Summary/Abstract: The author presents with detailed annotation the data from fifteen published and unpublished Ottoman registers of the 16th –17th centuries. The documents are of the kind tapu tahrir, cizye and avariz, kept in Sofia, Istanbul and Ankara. In the study an attempt is made to outline certain tendencies in the development of the population of Varna by consecutively examining the various ethno-confessional groups: Moslems (rayah, soldiers, including servants of the Islamic cult, who formed the local élite), Orthodox Christians (who had at their disposal a well-functioning parish network, a sign of continuity in relation to the preceding period) — Bulgarians, Greeks, Gagaouzes, Armenians. The author presents as well certain data about the Gypsies, the people from Dubrovnik, and the Jews who lived in the town. Varna was an example of the widespread use of Turkish by the townspeople, without them being Moslems or Turks. Polylingualism, as a matter of fact, used to be an integral part of the daily round of Balkan towns prior to the National epoch. The delayed (at least according to the historical sources) self-identification of the Bulgarian community in the 19th century imposed a specific form on the (“belated”) Bulgarian National Revival in Varna. The history and territory of Varna had to be “won back” from the Greeks, which led after the liberation of Bulgaria to anti-Greek actions and driving away part of the Greeks, while the ones remaining in the town had to “admit their Bulgarian roots”. In fact, the Gagaouzes faced the same alternative. The article ends with an attempt to connect the history of Varna with the problems of the interrelation between local and national history. Publications about the latter do not readily allow polyculturalism in spite of its having gained acceptance in the local history of both Varna and other Bulgarian towns. That is due to various reasons, including the probably active “hidden” programme of Bulgarian historiography for “Bulgarianizing” Bulgarian history, perceived as ethno-history. Besides, non-Bulgarians are easily ignored in Bulgarian history. Against this background the history of Varna as well as other local ones become exceptions, special cases, which do not correspond with the national programme of the country’s “great history”. The author makes certain suggestions about studying local history in schools with a view to the requirements of intercultural education.

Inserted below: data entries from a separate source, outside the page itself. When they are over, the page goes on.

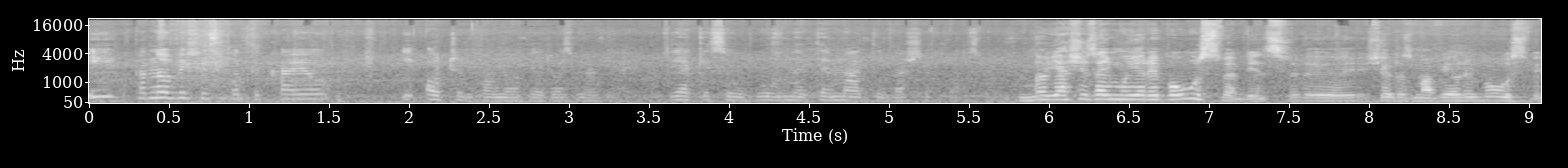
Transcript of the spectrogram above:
I Panowie się spotykają i o czym Panowie rozmawiają? Jakie są główne tematy Waszych rozmów? No ja się zajmuję rybołówstwem, więc y, się rozmawia o rybołówstwie.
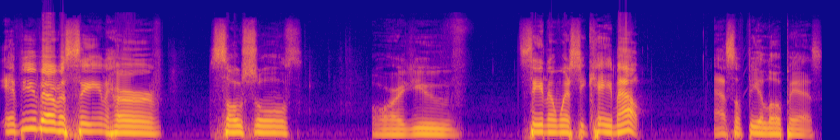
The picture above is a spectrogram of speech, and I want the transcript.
if you've ever seen her socials or you've seen her when she came out as Sophia Lopez,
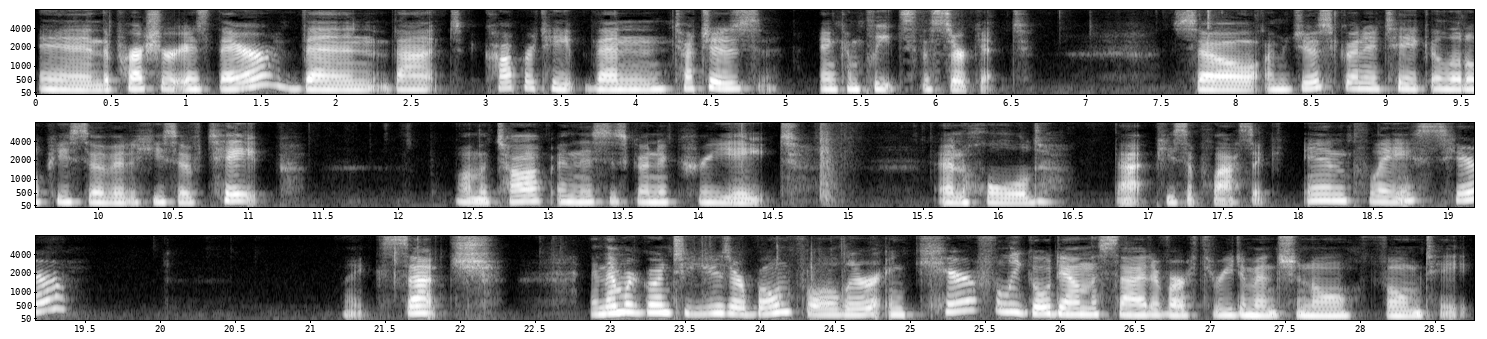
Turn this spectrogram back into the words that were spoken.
and the pressure is there, then that copper tape then touches and completes the circuit. So I'm just going to take a little piece of adhesive tape on the top and this is going to create and hold that piece of plastic in place here like such. And then we're going to use our bone folder and carefully go down the side of our three-dimensional foam tape.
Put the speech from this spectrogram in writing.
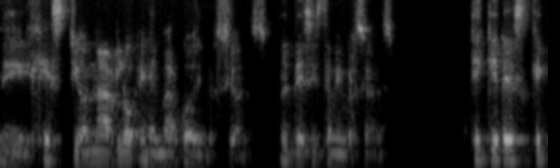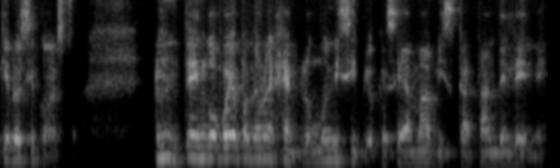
eh, gestionarlo en el marco de inversiones, del sistema de inversiones. ¿Qué, quieres, ¿Qué quiero decir con esto? Tengo, voy a poner un ejemplo, un municipio que se llama Vizcatán del N.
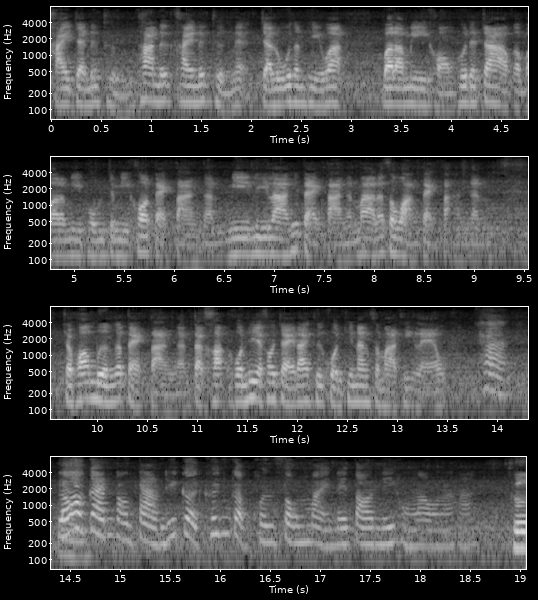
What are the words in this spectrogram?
ใครจะนึกถึง ถ้านึกใครนึกถึงเนี่ยจะรู้ทันทีว่าบารมีของพุทธเจ้า กับบารมีผมจะมีข้อแตกต่างกัน มีลีลาที่แตกต่างกันมาก และสว่างแตกต่างกัน เฉพาะเมืองก็แตกต่างกัน แต่คนที่จะเข้าใจได้คือคนที่นั่งสมาธิแล้ว ค่ะ แล้วอาการต่างๆที่เกิดขึ้นกับคนทรงใหม่ในตอนนี้ของเรานะคะ คือ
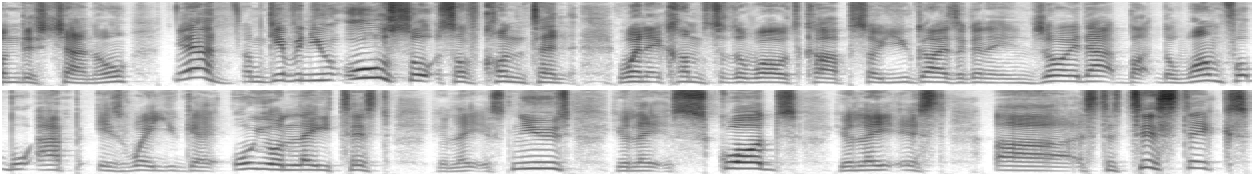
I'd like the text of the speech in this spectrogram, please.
on this channel. Yeah, I'm giving you all sorts of content when it comes to the World Cup, so you guys are going to enjoy that. But the One Football app is where you get all your latest, your latest news, your latest squads, your latest uh, statistics,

  • Issue Year: 2003
  • Issue No: 1-2
  • Page Range: 195-229
  • Page Count: 35
  • Language: Bulgarian